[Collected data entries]
┏━━
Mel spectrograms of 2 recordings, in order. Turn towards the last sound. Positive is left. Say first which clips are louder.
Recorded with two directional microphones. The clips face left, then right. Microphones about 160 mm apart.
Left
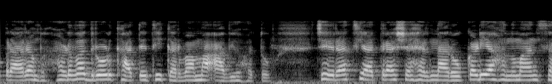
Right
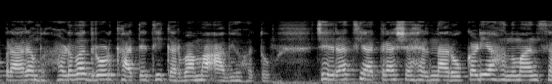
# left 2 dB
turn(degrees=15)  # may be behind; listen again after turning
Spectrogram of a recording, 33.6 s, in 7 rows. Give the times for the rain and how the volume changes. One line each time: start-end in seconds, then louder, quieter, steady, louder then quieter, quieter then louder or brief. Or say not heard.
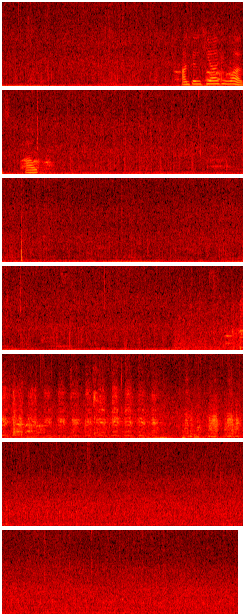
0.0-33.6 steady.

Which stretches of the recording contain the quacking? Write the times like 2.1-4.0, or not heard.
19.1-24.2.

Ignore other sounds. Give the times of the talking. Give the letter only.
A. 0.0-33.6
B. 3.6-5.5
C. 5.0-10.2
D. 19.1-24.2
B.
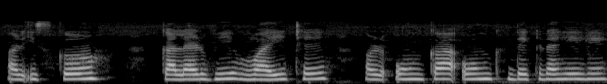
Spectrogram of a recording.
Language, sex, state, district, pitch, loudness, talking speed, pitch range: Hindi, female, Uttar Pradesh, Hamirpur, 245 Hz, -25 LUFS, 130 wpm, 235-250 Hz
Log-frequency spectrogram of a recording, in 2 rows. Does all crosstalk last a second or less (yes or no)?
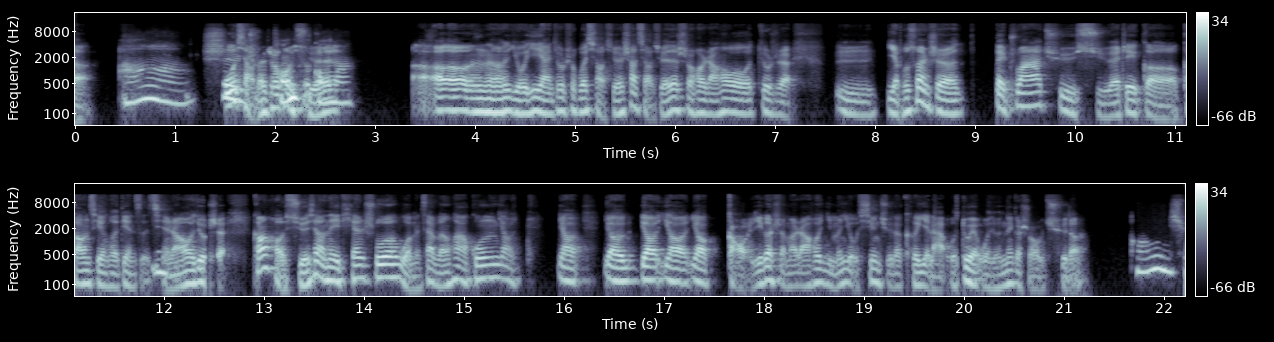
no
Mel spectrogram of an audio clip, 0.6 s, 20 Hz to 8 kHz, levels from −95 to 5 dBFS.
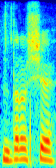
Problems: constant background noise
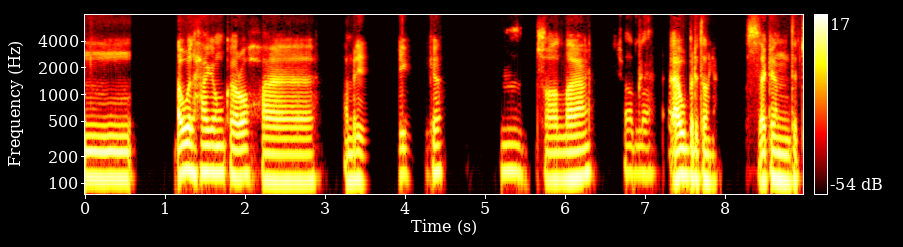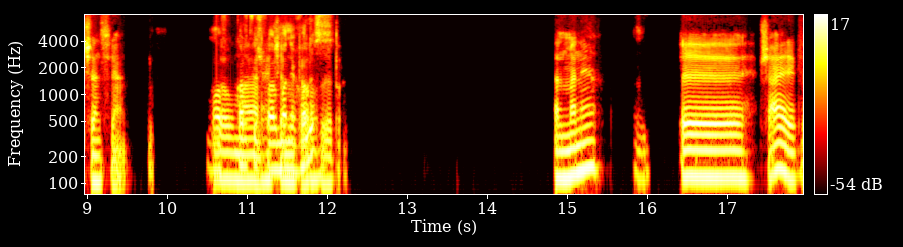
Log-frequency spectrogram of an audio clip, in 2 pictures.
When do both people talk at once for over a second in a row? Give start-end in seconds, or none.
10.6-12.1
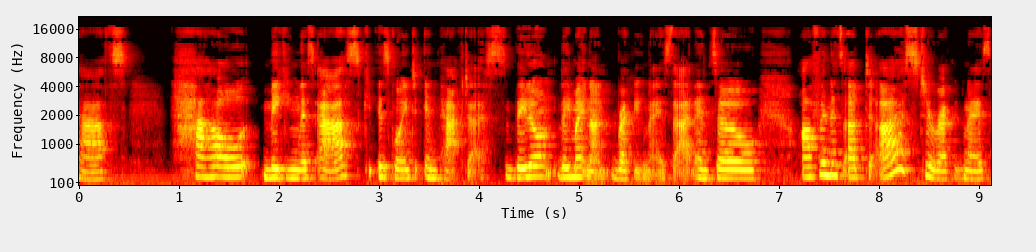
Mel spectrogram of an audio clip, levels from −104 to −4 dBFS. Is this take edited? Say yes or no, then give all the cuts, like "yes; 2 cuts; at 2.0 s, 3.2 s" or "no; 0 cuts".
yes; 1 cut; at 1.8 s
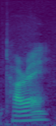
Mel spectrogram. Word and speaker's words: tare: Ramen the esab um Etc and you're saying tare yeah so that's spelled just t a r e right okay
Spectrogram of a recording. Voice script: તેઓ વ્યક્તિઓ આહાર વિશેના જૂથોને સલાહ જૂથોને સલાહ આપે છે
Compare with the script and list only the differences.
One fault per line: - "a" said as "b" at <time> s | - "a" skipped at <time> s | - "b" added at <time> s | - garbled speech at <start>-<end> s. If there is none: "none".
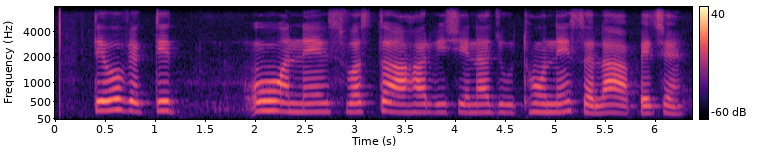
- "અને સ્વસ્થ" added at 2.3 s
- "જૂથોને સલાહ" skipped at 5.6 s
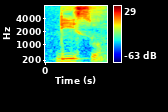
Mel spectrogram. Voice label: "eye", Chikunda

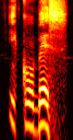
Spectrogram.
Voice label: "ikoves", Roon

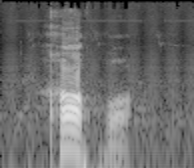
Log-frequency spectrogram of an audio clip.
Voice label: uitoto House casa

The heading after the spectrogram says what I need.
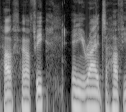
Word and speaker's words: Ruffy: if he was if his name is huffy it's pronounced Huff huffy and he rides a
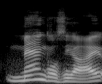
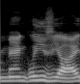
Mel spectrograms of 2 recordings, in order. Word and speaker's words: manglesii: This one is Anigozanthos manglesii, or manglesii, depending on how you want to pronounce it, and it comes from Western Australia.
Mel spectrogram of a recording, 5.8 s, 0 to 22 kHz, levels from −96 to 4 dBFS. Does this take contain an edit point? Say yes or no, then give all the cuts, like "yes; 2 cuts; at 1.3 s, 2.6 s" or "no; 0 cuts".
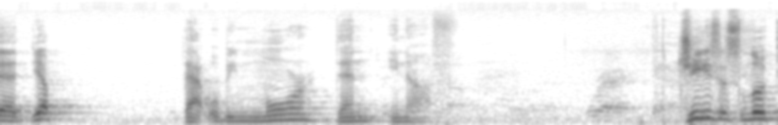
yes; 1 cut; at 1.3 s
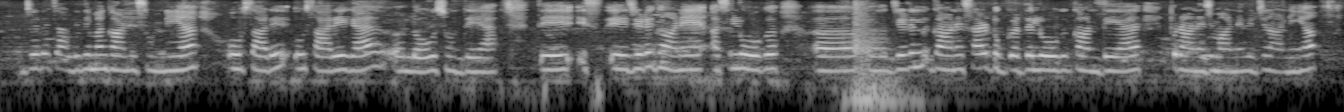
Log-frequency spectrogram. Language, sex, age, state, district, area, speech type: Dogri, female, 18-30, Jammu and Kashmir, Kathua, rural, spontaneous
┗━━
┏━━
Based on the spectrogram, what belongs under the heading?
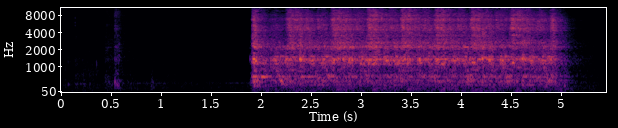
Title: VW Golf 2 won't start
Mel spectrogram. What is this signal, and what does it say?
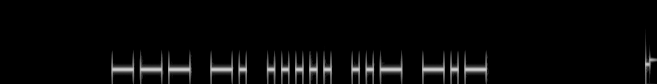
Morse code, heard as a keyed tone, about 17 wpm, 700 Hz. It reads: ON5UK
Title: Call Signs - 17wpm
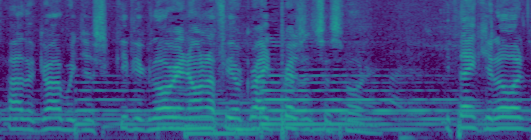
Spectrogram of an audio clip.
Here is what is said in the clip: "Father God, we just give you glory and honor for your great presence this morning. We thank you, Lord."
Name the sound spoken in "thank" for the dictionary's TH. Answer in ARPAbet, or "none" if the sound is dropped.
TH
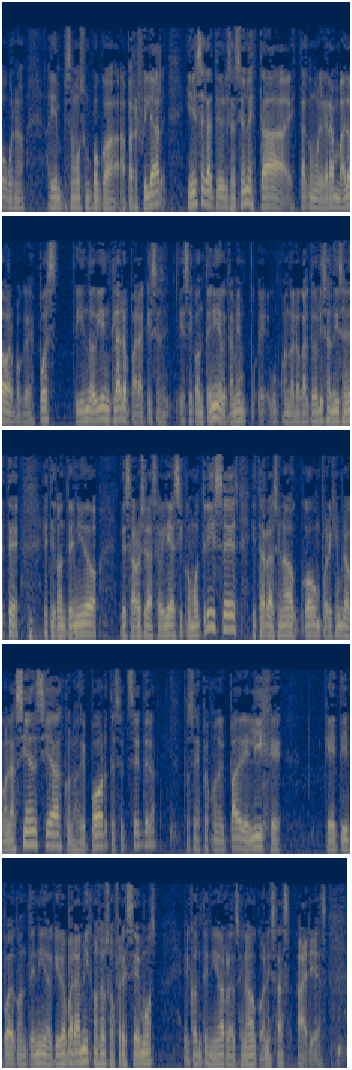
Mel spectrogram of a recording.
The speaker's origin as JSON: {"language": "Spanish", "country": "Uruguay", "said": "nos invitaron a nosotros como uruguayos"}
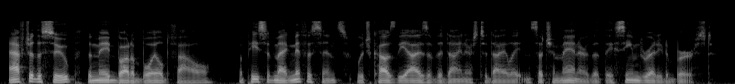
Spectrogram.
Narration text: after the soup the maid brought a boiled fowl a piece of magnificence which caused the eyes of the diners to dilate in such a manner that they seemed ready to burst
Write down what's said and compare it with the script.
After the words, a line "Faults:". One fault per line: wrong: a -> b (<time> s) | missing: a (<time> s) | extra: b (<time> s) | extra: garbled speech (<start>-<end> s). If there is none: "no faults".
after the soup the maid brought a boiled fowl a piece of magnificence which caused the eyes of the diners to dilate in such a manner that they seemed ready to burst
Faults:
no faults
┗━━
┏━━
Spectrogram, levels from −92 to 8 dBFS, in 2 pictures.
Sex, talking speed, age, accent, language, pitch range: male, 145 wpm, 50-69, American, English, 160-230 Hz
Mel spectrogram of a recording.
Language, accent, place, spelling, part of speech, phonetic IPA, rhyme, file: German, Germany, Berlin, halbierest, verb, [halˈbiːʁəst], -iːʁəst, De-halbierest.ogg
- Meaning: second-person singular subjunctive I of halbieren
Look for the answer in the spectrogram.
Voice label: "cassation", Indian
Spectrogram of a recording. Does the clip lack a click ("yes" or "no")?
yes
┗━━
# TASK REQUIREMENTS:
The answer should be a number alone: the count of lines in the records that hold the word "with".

# YOUR RESPONSE:
3